Many people, myself included, have considered what their wedding might look like someday. Some even plan it out, with scrapbooks or Pinterest boards. And, while I did have a Pinterest board labeled “Wedding,” full of cute things I had seen, there was no unifying theme or vision. I had simply been collecting cute pictures somewhat related to an event that I was not certain would ever be something I participated in.
And then James asked me to marry him.
So, there we were—with two cultures, two religions, two countries—trying to somehow reconcile the differences to build a ceremony that worked for both of us. Since we had such a distance to bridge, we decided to begin by figuring out what kind of ceremony we wanted. Pretty early on we vetoed the idea of a Christian ceremony; I would not be comfortable with it, James isn’t particularly religious, and neither of us had any potential contacts for an officiant. After some back and forth, we decided on a Jewish ceremony, with James insisting on it because he knew it mattered to me.
With that in mind, we asked the rabbi of my former congregation, who had presided over my naming ceremony two days after the mikveh, if she would officiate our wedding. It was an interesting conversation, considering that James and I had not been together for very long and that we did not discuss our relationship publicly during most of that time. While we had been waiting to make our schedules align, James and I had found an interfaith ketubah we liked, so the rabbi and I went over it together. After some back-and-forth about the language of the ketubah, and a lot of searching for a date that would work for us and would not be during the Seven Weeks (from Passover to Shavuot) so she could officiate, we had a date: May 25.
Next, it was time to look at venues. Despite being from large families—James is the youngest of five and, between half-siblings and step-siblings, I am one of 10—we both agreed that we wanted to keep it as small as possible, with 50 guests as our max. Our friend Kat, who introduced me and James, suggested throwing us a post-wedding party the next night at a bar where we’d attended an event together earlier in our friendship. We agreed—we knew that it was the only way we could celebrate with all of our friends while still having a small, intimate wedding. With that head count in mind, and after a fortuitous walk near my alma mater, we settled on the small, lakeside lawn in a nearby park.
We filled out the petition for alien fiancé (their words, not mine), beginning the process of immigration for James. Everything was going pretty smoothly—until the rabbi let me know that she would not, in fact, be able to officiate. Let’s just go to City Hall, I said, not for the first time. We would still be married. And, like he had done every other time, James shook his head on our video call. “That’s not what you actually want. You’d regret it.” So, back to the grind it was—we still had a wedding to make happen.
As we waited to hear back from immigration, we took a look at our checklist. Just about everything had been booked or decided, relatively easily—from food to attire. The elephant in the room, then, remained the officiant.
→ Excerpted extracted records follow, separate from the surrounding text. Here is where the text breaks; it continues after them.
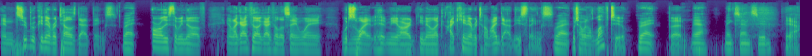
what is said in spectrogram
and Subaru can never tell his dad things, right or at least that we know of. And like, I feel like I feel the same way, which is why it hit me hard. You know, like I can't ever tell my dad these things, right which I would have loved to, right but yeah makes sense dude yeah,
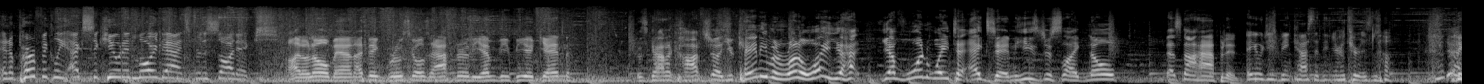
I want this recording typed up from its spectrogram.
And a perfectly executed Lord Dance for the Sonics. I don't know, man. I think Brusko's after the MVP again. This Gatotkaca, you You can't even run away. You, ha- you have one way to exit, and he's just like, nope, that's not happening. AOG's being casted in your Terizla. Yeah,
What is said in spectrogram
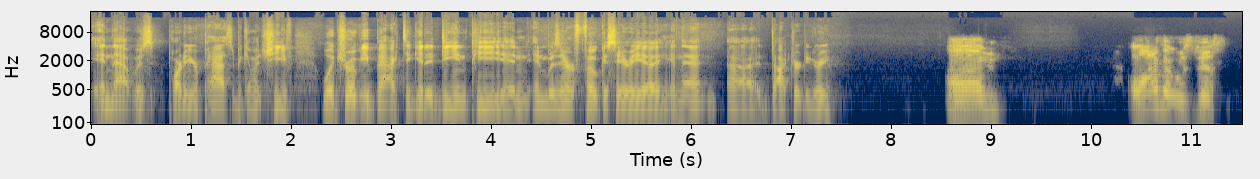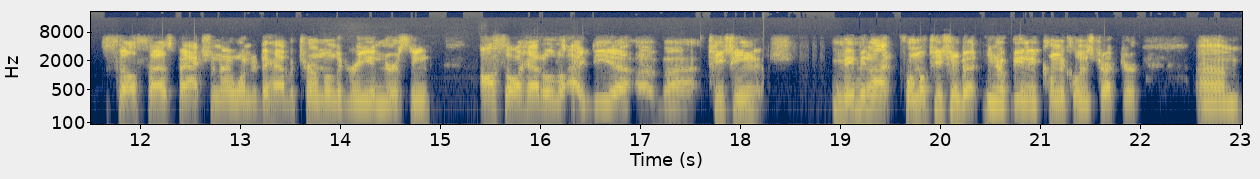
and that was part of your path to become a chief. What drove you back to get a DNP, and, and was there a focus area in that uh, doctorate degree? Um, a lot of it was just self satisfaction. I wanted to have a terminal degree in nursing. Also, I had a little idea of uh, teaching, maybe not formal teaching, but you know, being a clinical instructor. Um,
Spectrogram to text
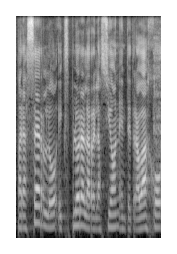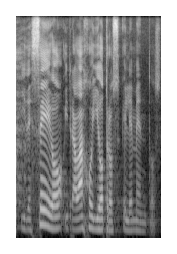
Para hacerlo, explora la relación entre trabajo y deseo y trabajo y otros elementos.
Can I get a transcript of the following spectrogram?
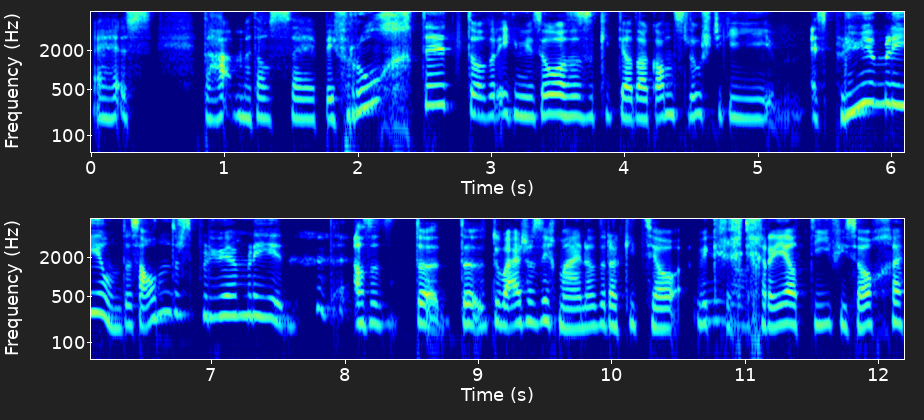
äh, es, da hat man das äh, befruchtet oder irgendwie so. Also es gibt ja da ganz lustige ein Blümli und ein anderes Blümli. Also da, da, du weißt, was ich meine, oder? Da gibt es ja wirklich ja. kreative Sachen.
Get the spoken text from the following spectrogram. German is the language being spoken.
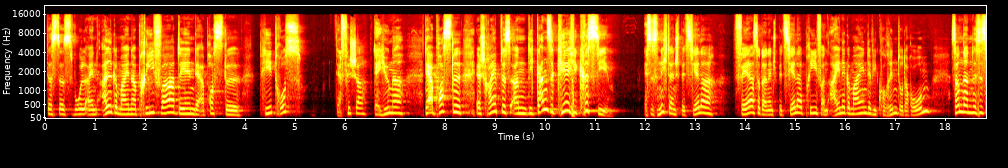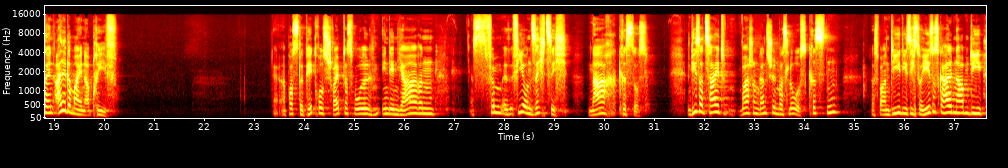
dass das wohl ein allgemeiner Brief war, den der Apostel Petrus, der Fischer, der Jünger, der Apostel, er schreibt es an die ganze Kirche Christi. Es ist nicht ein spezieller Vers oder ein spezieller Brief an eine Gemeinde wie Korinth oder Rom, sondern es ist ein allgemeiner Brief. Der Apostel Petrus schreibt das wohl in den Jahren 64 nach Christus. In dieser Zeit war schon ganz schön was los. Christen das waren die, die sich zu Jesus gehalten haben, die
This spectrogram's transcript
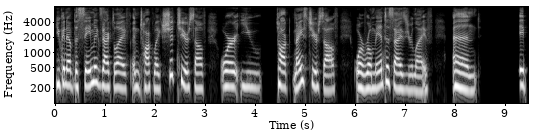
You can have the same exact life and talk like shit to yourself, or you talk nice to yourself or romanticize your life and it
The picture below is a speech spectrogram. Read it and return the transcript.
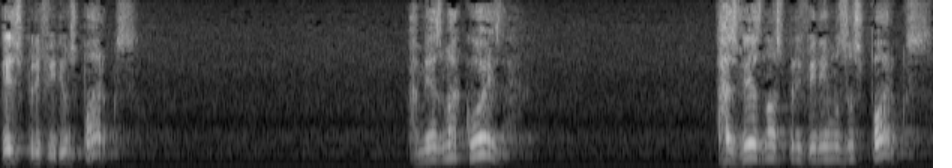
Eles preferiam os porcos. A mesma coisa. Às vezes nós preferimos os porcos.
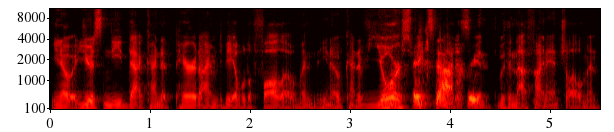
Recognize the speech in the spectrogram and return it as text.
you know you just need that kind of paradigm to be able to follow. And you know kind of your sweet exactly. within that financial element.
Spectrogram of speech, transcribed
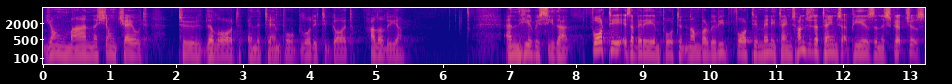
young man, this young child, to the Lord in the temple. Glory to God. Hallelujah. And here we see that 40 is a very important number. We read 40 many times, hundreds of times it appears in the scriptures.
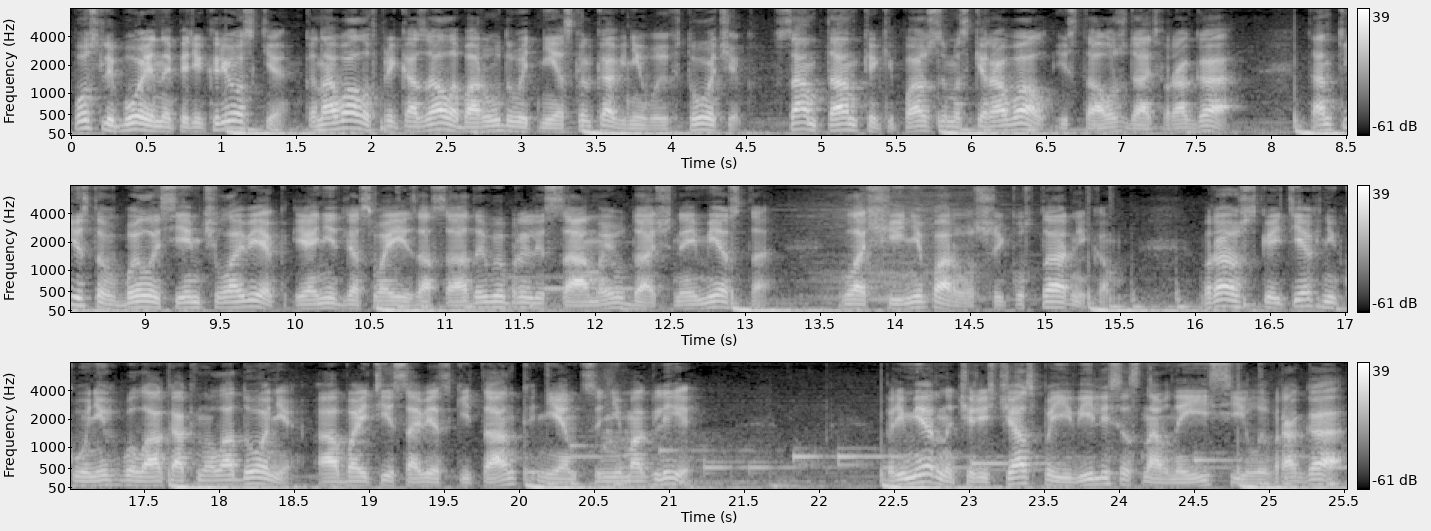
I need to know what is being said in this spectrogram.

My unofficially-adoptive Jewish dads offered to get ordained so they could officiate, and a close friend—who had already agreed to be our cantorial soloist—said she’d look into the possibility. However, they all agreed I should follow my rabbi’s recommendation and meet with the rabbi she’d suggested, so I set up a meeting. In the meantime, I researched Jewish wedding traditions and ceremony examples, and began writing a ceremony draft in case a friend or relative ended up officiating for us.
We also worked on a Spotify playlist for the reception, got a friend to agree to make a custom chuppah cover for us—we were using the poles my dads used at their wedding—and commissioned a custom paper cut-and-watercolor ketubah from an artist whose work I had been looking at for years.
Rabbi Ari Moffic and I met at the synagogue after hours. I knew she had been involved with InterfaithFamily/Chicago, so I knew she would be willing to officiate our wedding, but I had never met her before and I was afraid we would not have the chance to really develop good enough chemistry for it to feel comfortable. Yet, 15 minutes into our meeting, I was sold—she was the one for us! The most exciting part was that she asked me to finish the ceremony I’d started. “It’s your wedding,” she said. “Provided it has all the necessary parts, everything else is up to you to customize.”
So, rabbi crisis averted, we waited. Our initial immigration petition was approved, so we gathered the paperwork for the second petition, James’ fiancé visa application. The initial application for the venue opened just before my work’s winter break, so I submitted that and then returned to Ireland to spend the holidays with James. The night before our trip to London to meet up with friends for the New Year, we got the notification that our venue request has been approved.
Everything was falling into place, time was flying, and, as soon as James’ fiancé visa was approved and he was stateside, it was time to do it for real: get married!